Max Berger

The Guardian

For practitioner, philanthropist, and photographer Max Berger ’71, success goes hand in hand with maintaining focus

By Paula Span

Fall 2011

Max W. Berger ’71 arrived at Columbia Law School with a scholarship, an accounting degree from City College’s Baruch School, and a conviction that “the practice of law [for me] had to have some social value.” But, he acknowledges, “I didn’t know what that would be.”

The answer appeared on a school bulletin board: He needed a part-time job, and Sidney Silverman ’57, a solo practitioner downtown, wanted to hire students as researchers on an important class-action securities case. 

Working at a plaintiffs’ law practice, representing investors who had been misled, satisfied Berger’s Robin Hood ambitions. “I always felt I wanted to use my career to fight injustice,” he says.

Four decades later, the boutique firm he co-founded in 1983, Bernstein Litowitz Berger & Grossmann, has compiled an astounding record of success in complex, often high-profile cases.

Victory souvenirs—newspaper accounts encased in Lucite—displayed among the family snapshots in his midtown office commemorate Cendant ($3.3 billion recovered for shareholders), WorldCom ($6.15 billion), and Nortel ($1.3 billion)—a rogue’s gallery of turn-of-this-century financial scandal.

However complicated his cases, often fought over years, Berger still talks about them in simple terms. The investors Bernstein Litowitz represents, largely public pension funds, include “regular citizens—teachers, firemen, cops.” The companies, auditors, officers, and bankers that harm them, he says, should be held accountable.

In the WorldCom case, for instance, “The board of directors was sitting on its hands during the entire course of this fraud,” Berger says. “We thought they should pay.” The 2005 settlement contained a novel provision: 20 percent of directors’ collective net worth over $24 million. “It sent shock waves,” he says with a satisfied chuckle. “That outside directors would have to reach into their own pockets for not doing their jobs was the most radical experience.”

Also on display in Berger’s office, however, is evidence of another lifelong enthusiasm: He is an accomplished, largely self-taught photographer who has roamed the world—from Havana to Beijing to Antarctica—with his Nikon. The prints on his wall portray children in Ecuador and Cape Town. “They tell me something about the future,” Berger says.

His photography serves both artistic and philanthropic aims. Proceeds from an exhibit of his work at the Laumont Gallery went to City Year New York, which supports young volunteers in community service; he also annually donates work to an auction benefitting inMotion,
which provides free legal services to battered women.

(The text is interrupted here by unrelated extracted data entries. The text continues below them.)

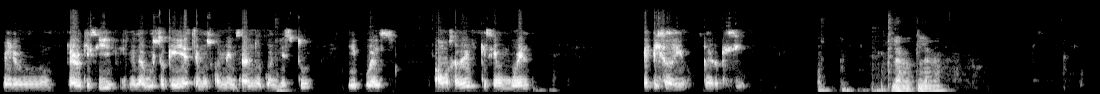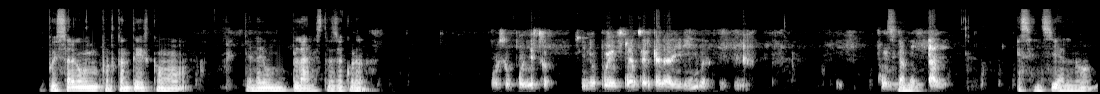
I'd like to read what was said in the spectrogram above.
Pero claro que sí, me da gusto que ya estemos comenzando con esto y pues vamos a ver que sea un buen episodio, claro que sí. Claro, claro. Pues algo muy importante es como tener un plan, ¿estás de acuerdo? Por supuesto, si no puedes lanzarte a la deriva. Fundamental. Esencial, ¿no?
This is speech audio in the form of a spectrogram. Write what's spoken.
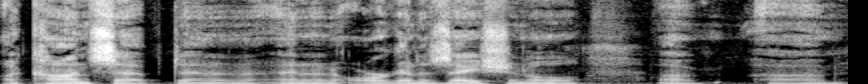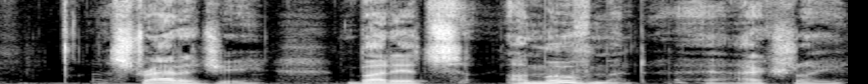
a concept and an, and an organizational uh, uh, strategy, but it's a movement actually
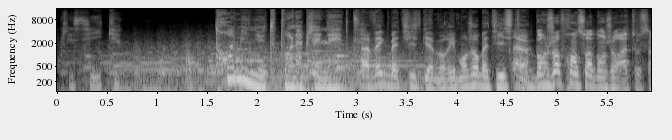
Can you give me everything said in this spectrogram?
Classique. 3 minutes pour la planète. Avec Baptiste Gabory. Bonjour Baptiste. Euh, bonjour François, bonjour à tous.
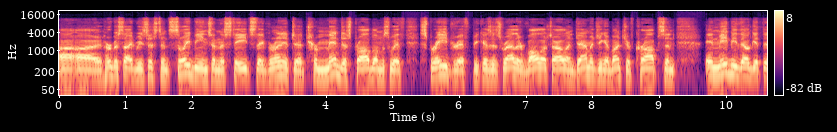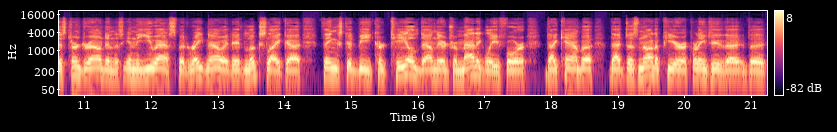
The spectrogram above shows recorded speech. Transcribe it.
uh, uh, herbicide resistant soybeans in the States, they've run into tremendous problems with spray drift because it's rather volatile and damaging a bunch of crops. And and maybe they'll get this turned around in the in the U.S. But right now, it, it looks like uh, things could be curtailed down there dramatically for dicamba. That does not appear, according to the the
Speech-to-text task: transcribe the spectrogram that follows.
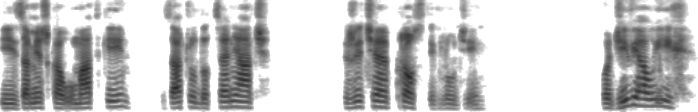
i zamieszkał u matki, zaczął doceniać życie prostych ludzi. Podziwiał ich,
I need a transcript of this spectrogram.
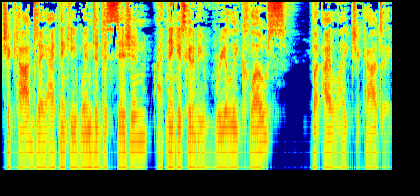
Chikadze. I think he wins a decision. I think it's going to be really close, but I like Chikadze.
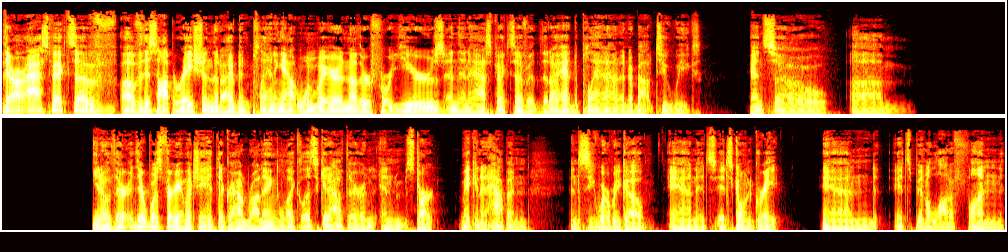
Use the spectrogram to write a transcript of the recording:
there are aspects of of this operation that I've been planning out one way or another for years, and then aspects of it that I had to plan out in about two weeks. And so, um, you know, there there was very much a hit the ground running, like let's get out there and, and start making it happen and see where we go. And it's it's going great, and it's been a lot of fun.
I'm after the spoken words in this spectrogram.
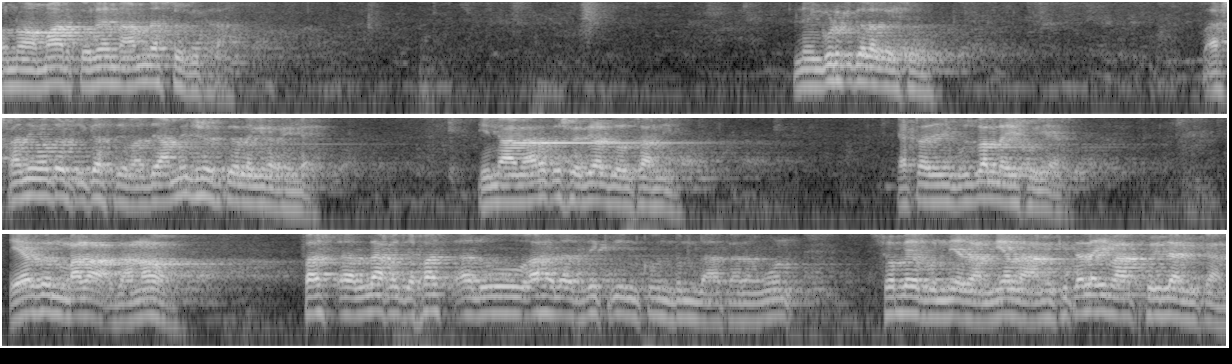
অন্য আমার তোলে নাম রাখছো কিতা নেঙ্গুড় কিতা লাগাইছো? বাসকানি মতো ঠিক আছে বাদে আমি রেট কিতা লাগি লাগাইলে কিন্তু আমারও তো শরীর আর জলসা নেই একটা জিনিস বুঝবার লাগে হইয়ার এজন মালা, জানো? ফার্স্ট আল্লাহ কইতে ফার্স্ট আলু আহলা দিক্রিন কুন তুমলা তারামুন। সবে বুনিয়া জানিয়ালা, আমি কিতালাই মাত হইলাম কান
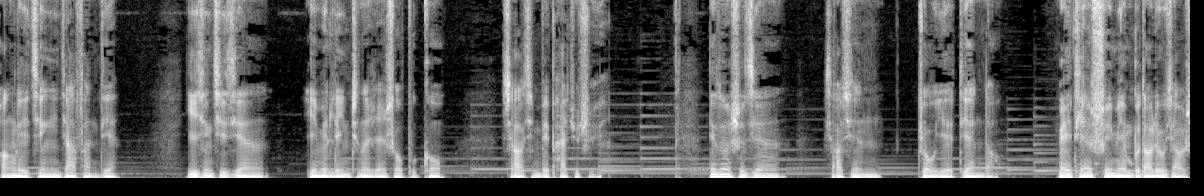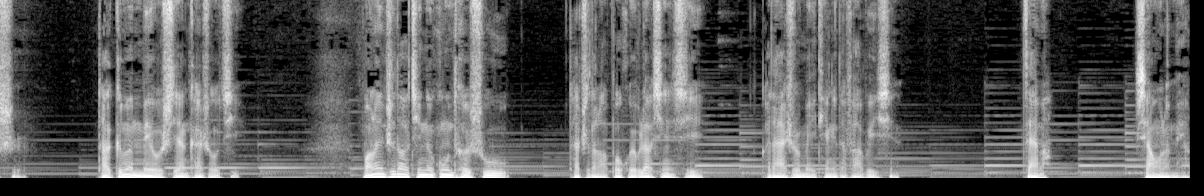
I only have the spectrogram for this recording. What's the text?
王磊经营一家饭店。疫情期间，因为凌晨的人手不够，小琴被派去支援。那段时间，小琴昼夜颠倒，每天睡眠不到六小时。他根本没有时间看手机。王磊知道秦的工特殊，他知道老婆回不了信息，可他还是每天给他发微信：“在吗？想我了没有？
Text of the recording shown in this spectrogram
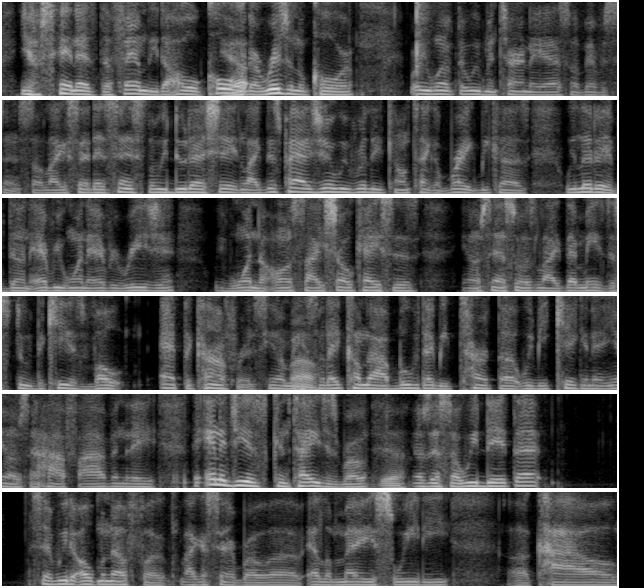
You know what I'm saying? As the family, the whole core, Yep. the original core. Where we went through, we've been turning their ass up ever since. So like I said, that since we do that shit, and like this past year, we really gonna take a break because we literally have done every one in every region. We've won the on-site showcases. You know what I'm saying? So it's like that means the stu the kids vote at the conference. You know what I mean? Wow. So they come to our booth, they be turned up, we be kicking it. You know what I'm saying? High five, and they the energy is contagious, bro. Yeah. You know what I'm saying? So we did that. Said we'd open up for, like I said, bro, uh, Ella Mai, Saweetie, uh, Kyle.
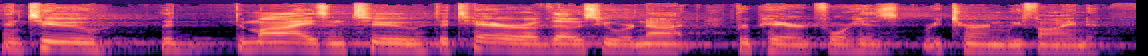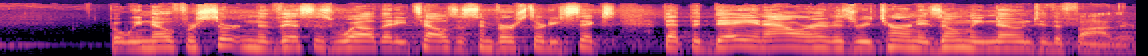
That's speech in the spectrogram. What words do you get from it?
and to the demise and to the terror of those who were not prepared for his return, we find. But we know for certain of this as well that he tells us in verse 36 that the day and hour of his return is only known to the Father.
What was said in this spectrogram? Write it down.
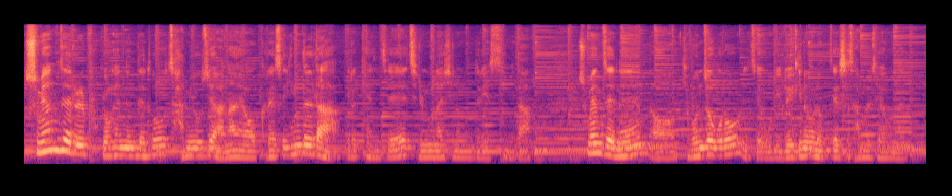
수면제를 복용했는데도 잠이 오지 않아요. 그래서 힘들다. 이렇게 이제 질문하시는 분들이 있습니다. 수면제는 어, 기본적으로 이제 우리 뇌 기능을 억제해서 잠을 재우는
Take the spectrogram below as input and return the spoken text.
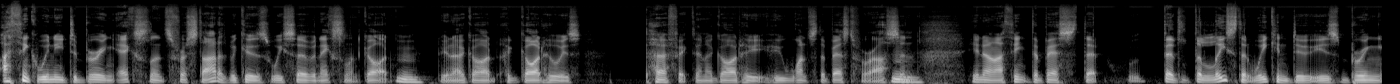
I think we need to bring excellence for starters because we serve an excellent God. You know, God, a God who is perfect and a God who who wants the best for us. And you know, I think the best that the, the least that we can do is bring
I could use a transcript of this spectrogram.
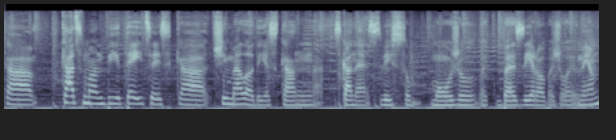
kā kāds man bija teicis, ka šī melodija skan, skanēs visu mūžu bez ierobežojumiem.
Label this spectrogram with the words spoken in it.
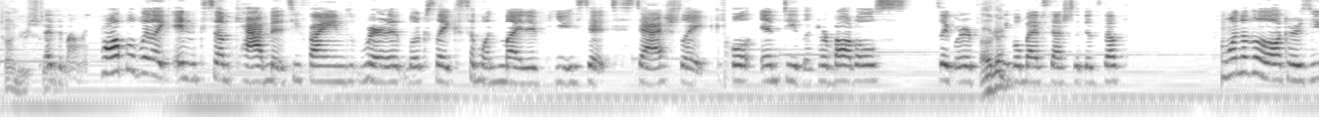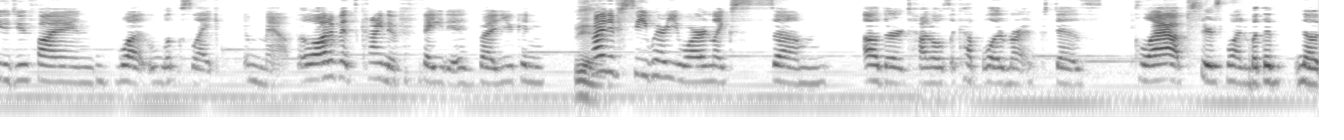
at Understood. the moment. Probably like in some cabinets you find where it looks like someone might have used it to stash like full empty liquor bottles. It's like where Okay. people might have stashed the good stuff. In one of the lockers you do find what looks like map. A lot of it's kind of faded, but you can Yeah. kind of see where you are in like some other tunnels. A couple are marked as collapse. There's one, but then no,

Berger’s philanthropy also extends to Columbia Law School, where he and his wife have endowed a fellowship to pay the tuition loans of a graduate who practices public interest law. His firm also established a fellowship for graduates working on anti-discrimination cases. In February, the Law School presented Berger the Medal for Excellence, its highest honor.

Meanwhile, his 55-attorney firm has waded hip-deep into the latest round of financial industry litigation, sparked by the near-meltdown of the global economy. As much as Berger believes that his firm’s settlements, which include corporate governance reforms, provide “a prophylactic effect against wrongdoing,” he has not yet managed to put himself out of business.

Representing public employee pension funds, Bernstein Litowitz is the court-appointed co–lead counsel in a case brought against now-bankrupt Lehman Brothers, the first domino to fall during the financial crisis. The firm also is pursuing cases against Bank of America, Goldman Sachs, JPMorgan Chase, and others. 

Berger would rather see government regulators and prosecutors compel changes in corporate behavior. Until then, he will be a busy man with no plans to retire. Despite the legal and ethical responsibilities of auditors, attorneys, brokers and bankers, officers, and directors, he says, “We have way too many examples of greed overtaking all these gatekeepers.”

Paula Span teaches at Columbia University’s Graduate School of Journalism.